Weighing in at 130,000 pounds, 30 feet tall and 85 feet long, ladies and gentlemen you’re heavyweight champion of the dinosaur world: the Dreadnoughtus.
An empty 737 airplane weighs 93,000 pounds.
The fossilized remains of this colossal creature were discovered in the Patagonia region of Argentina by a team led by Kenneth J. Lacovara, a paleontologist at Drexel University in Philadelphia. The Dreadnoughtus, which means "fear nothing," is the first of this species and most complete ever found of this group of dinosaurs known as titanosaurs.
“What we can say with certainty is this is the biggest land animal that we can actually put a number on,” Lacovara told the New York Times. “We’ve got 16 tons of bone in my lab right now.”
Just for comparison sake, the Dreadnoughtus’ more famous relative, the Brachiosaurus, weighed only 75,000 pounds — 37,000 pounds less than the newly discovered titanosaurs.
The Dreadnoughtus, a plant-eater, takes the championship belt for the largest dinosaur thanks in large part to the massive number of intact bones that researchers were able to unearth while excavating in Argentina.
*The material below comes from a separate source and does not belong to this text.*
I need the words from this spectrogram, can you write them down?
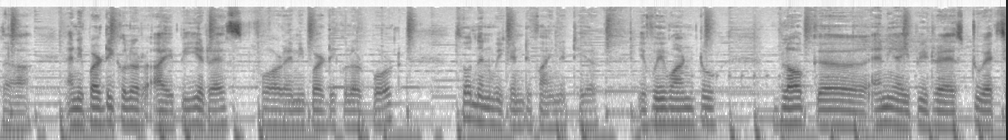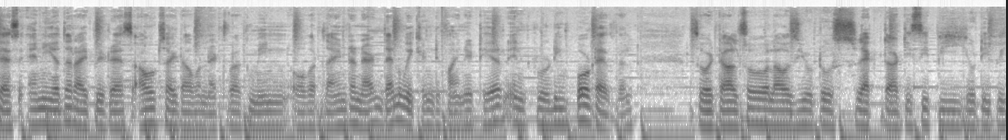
the any particular IP address for any particular port. So then we can define it here. If we want to block uh, any IP address to access any other IP address outside our network mean over the internet then we can define it here including port as well. So it also allows you to select the TCP UDP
While some scientists theorize that the Argentinosaurus, whose vertebrae along the backbone are larger than those of Dreadnoughtus, is the largest dinosaur ever, the number of crucial bones needed to properly estimate its mass still remain elusive. On the other hand, researchers were able to come across 45 percent of Dreadnoughtus’ bones, including the thigh bone, more than 6-feet tall, which allowed researchers to precisely calculate of how much the behemoth weighed and to conclude that if the dinosaur fell over it wasn’t getting back up.
“If you look at its really big ribs, there's no way they're going to withstand 65 tons of weight on top of them,” Lacovara told the Washington Post.“It would have been a catastrophic event in the life of a Dreadnoughtus if it fell over.”
Luckily for the big guy, its 37-foot long neck let the giant herbivore reach high treetops so it didn’t need to move around too much. A good thing because one needs to eat a lot to support a metabolism for a 130,000 pound creature.
“How do you come up with a body size that is so enormous when you're a terrestrial animal?” Luis Chiappe, director of the National History Museum of Los Angeles's Dinosaur Institute, told the Washington Post. “You need to have a structural design that allows you to support a body like that, and you have to be potentially adapted to eat 24 hours a day, nonstop, with a minimal amount of sleep.”
Researchers working on the dig in Argentina also added that the fossils discovered may not be from an especially large Dreadnoughtus, in fact it may have been just an adolescent and had yet not reached its full-grown size when it died, sometime between 84 million and 66 million years ago.
“With Dreadnoughtus, there's no indication that there was any cessation or slowing of growth [in the bones],” Lacovara said. “When it died at 65 tons, it was growing fast, which is kind of scary.”